_DATA EXTRACT_:
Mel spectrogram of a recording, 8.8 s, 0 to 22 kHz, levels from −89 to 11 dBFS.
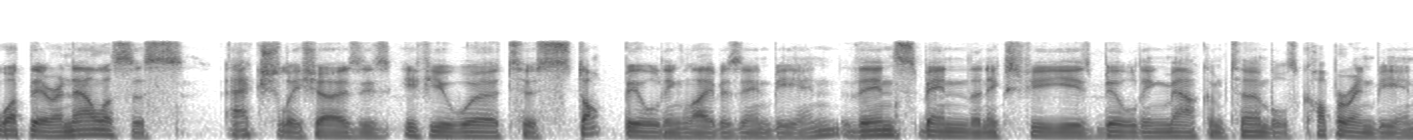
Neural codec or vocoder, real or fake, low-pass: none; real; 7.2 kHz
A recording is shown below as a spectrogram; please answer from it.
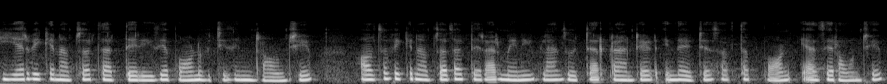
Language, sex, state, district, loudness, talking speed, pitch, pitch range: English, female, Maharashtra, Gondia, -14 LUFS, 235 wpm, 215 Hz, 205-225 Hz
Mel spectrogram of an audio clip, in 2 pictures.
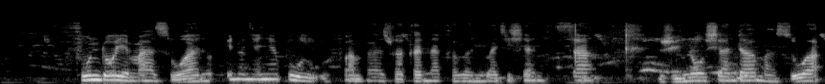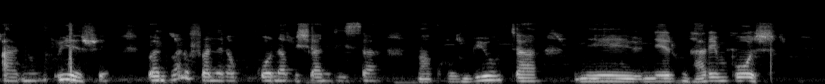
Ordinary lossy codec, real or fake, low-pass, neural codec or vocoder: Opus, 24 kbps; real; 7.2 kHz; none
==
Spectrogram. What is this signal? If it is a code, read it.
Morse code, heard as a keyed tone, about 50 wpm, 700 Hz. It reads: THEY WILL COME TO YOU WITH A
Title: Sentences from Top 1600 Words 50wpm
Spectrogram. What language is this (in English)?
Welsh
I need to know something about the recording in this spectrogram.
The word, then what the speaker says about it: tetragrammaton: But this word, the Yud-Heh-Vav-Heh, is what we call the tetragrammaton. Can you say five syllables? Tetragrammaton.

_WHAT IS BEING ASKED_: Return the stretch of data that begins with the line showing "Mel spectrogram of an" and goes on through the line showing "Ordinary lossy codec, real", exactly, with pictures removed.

_OUTPUT BELOW_:
Mel spectrogram of an audio clip, in 2 pictures.
Ordinary lossy codec, real or fake, low-pass, neural codec or vocoder: Opus, 24 kbps; real; 7.2 kHz; none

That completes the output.